CS 591 - Spring 2020 - Formal Methods in Security and Privacy


Location: MCS B29
Time: Tu-Th 11:00-12:15
Instructors: Marco Gaboardi and Alley Stoughton
e-mail: gaboardi@bu.edu and stough@bu.edu

Office Hours: Marco Gaboardi (MCS 116) Tues 2-4pm or by appointment; Alley Stoughton (MCS 122) Thurs 2-4pm or by appointment
Discussion forums: Piazza
Reading material: We will base the class on a working draft of a book by Gilles Barthe (MPI and IMDEA) that is available at the following link:
http://software.imdea.org/~gbarthe/__introrelver.pdf
Note: The draft above is a work in progress. Please, feel free to contact Gilles with any feedback, typos, etc.

Overview

Security and privacy breaches are constantly on the news. Often these breaches are due to vulnerabilities in the design and implementations of software components. In this class we will study some of the formal tools that have been developed to formally support the correctness of software with respect to security and privacy requirements. We will focus on a few security and privacy properties such as: information flow control and non-interference, provable security, and differential privacy.

The course consists of a series of lectures on different formalisms that have been developed to reason about security and privacy properties. The basic formalism we will use is the one provided by relational program logics. We will first study a deterministic logic which is useful for reasoning about information flows and non-interference. Then, we will study a probabilistic extension of this logic which supports reasoning about cryptographic security and differential privacy. We will see how different natural proofs from cryptography and differential privacy can be expressed using this formalism. We will also experiment practically with these topics on different examples by using the EasyCrypt tool, which you can find here.

Course prerequisites

The course has a significant component based on analysis of algorithms, and formal techniques. So, the following are required classes: CAS CS 237 or equivalent; CAS CS 320 or equivalent; CAS CS 330 or equivalent; or consent of instructor. Additionally, some rudimentary understanding of probability and statistics is expected.

Course requirements

The course has two main requirements:

Grading

The grading will be based on assignments, participation in class, and project.
The final grade will be composed as:

  • 40% Assignments,
  • 10% Participation,
  • 50% Project.

  • Projects

    Projects can take different forms depending on the interest of each student but all the projects must have a research component. Some examples of what would constitute a good project are:

  • using EasyCrypt or one of its extension to prove secure and privacy of a new complex algorithm,
  • design or implementation of a new programming language, system, or tool for security and privacy,
  • development and implementation of heuristics and optimizations to speed up the verification tasks for security and privacy,
  • investigation of new applications of relational logics.

  • The instructors will provide some specific ideas for possible projects but other ideas may be accepted if well motivated and discussed with the instructors.
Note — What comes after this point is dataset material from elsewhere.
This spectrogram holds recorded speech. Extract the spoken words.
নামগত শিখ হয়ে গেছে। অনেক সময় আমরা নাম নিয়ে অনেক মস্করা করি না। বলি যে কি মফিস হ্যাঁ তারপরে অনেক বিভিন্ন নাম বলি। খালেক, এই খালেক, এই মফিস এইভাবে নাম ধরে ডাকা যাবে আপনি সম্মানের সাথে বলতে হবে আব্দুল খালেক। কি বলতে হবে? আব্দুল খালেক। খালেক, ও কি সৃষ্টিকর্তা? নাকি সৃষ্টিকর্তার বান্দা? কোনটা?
Students may work on their projects alone or they may collaborate with others. Groups can be composed by at most two students. Each group is invited to meet with the instructors regularly (3-4 times during the term) to check on the advancements and directions of the project.

    Class material
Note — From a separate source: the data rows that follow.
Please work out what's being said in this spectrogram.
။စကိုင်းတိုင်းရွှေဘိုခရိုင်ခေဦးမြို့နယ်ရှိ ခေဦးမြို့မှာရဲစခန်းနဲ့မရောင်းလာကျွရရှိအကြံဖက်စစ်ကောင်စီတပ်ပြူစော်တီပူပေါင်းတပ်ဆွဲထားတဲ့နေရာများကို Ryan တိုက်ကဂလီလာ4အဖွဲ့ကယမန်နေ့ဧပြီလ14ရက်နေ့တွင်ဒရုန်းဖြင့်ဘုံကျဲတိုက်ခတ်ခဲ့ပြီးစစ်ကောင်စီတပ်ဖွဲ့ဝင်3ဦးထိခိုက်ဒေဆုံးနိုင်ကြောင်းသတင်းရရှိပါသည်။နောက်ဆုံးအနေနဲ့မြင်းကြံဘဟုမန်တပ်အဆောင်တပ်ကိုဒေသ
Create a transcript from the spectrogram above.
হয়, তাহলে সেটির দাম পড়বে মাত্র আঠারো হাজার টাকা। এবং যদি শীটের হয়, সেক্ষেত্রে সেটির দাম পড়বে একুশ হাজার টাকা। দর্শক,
    The class will be based on lecture notes that will be distributed during class. Every student will also be invited to engage on a project and to present the results at the end of the course. Discussion about all the aspects of the course will also take place on Piazza.

    Draft Schedule
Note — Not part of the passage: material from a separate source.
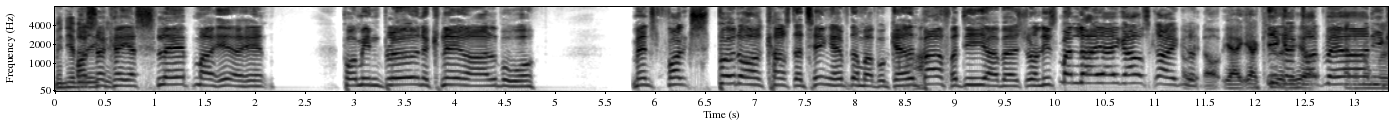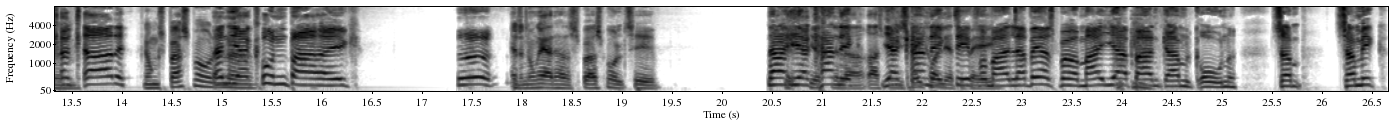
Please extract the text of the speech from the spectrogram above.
men jeg ved Og så ikke... kan jeg slæbe mig herhen på mine blødende knæ og albuer. Mens folk spytter og kaster ting efter mig på gaden, Ah. bare fordi jeg har været journalist. Men lad jeg ikke afskrække. Okay, nå, jeg, jeg I kan godt være, at I kan øh, klare det, Nogle spørgsmål? men øh, jeg kunne bare ikke. Øh. Er der nogen af jer, der har spørgsmål til... Nej, jeg Kirsten kan eller ikke. Rasmus, Jeg kan ikke ikke. jer Det er for tilbage. mig. Lad være at spørge mig. Jeg er bare en gammel krone, som, som, ikke,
    Date Topic Notes
    Tu 1/21 No Class
    Tr 1/23 Introduction to the topic + basic logic recap
    Slides
    Notes: Section 1.1.1
    Tu 1/28 Basics of the while language (syntax and semantics) + Basic Hoare Logic
    Tr 1/30 Basic Hoare Logic and properties
    Tu 2/4 Information flow and Non-interference
    Tr 2/6 Relational Hoare Logic
    Tu 2/11 Relational Hoare Logic
    Tr 2/13 Differential privacy - basic
    Tu 2/18 No Class - President's Day substitute Monday
    Tr 2/20 Probabilistic extension of the While language
    Tu 2/25 Approximate Probabilistic Relational Hoare Logic
    Tr 2/27 Examples of differentially private proofs using composition
    Tu 3/3 Formal Proofs for Cryptography
    Tr 3/5 Examples of cryptography formal proofs
    Tu 3/10 No Class - spring break
    Tr 3/12 No Class - spring break
    Tu 3/17 Differential Privacy - more advanced topics
    Tr 3/19 Approximate Probabilistic Coupling
    Tu 3/24 Examples of differentially private proofs using Coupling
    Tr 3/26 Examples of differentially private proofs using Coupling
    Tu 3/31 Advanced techniques for formal cryptography proofs
    Tr 4/02 More advanced examples of formal cryptography proofs
    Tu 4/07 More advanced examples of formal cryptography proofs
    Tr 4/09 More advanced examples of formal cryptography proofs
    Tu 4/14 Reasoning about accuracy of differentially private programs
    Tr 4/16 Reasoning about accuracy of differentially private programs
    Tu 4/21 Students' presentation
    Tr 4/23 Students' presentation
    Tu 04/28 Students' presentation
    Tr 04/30 Students' presentation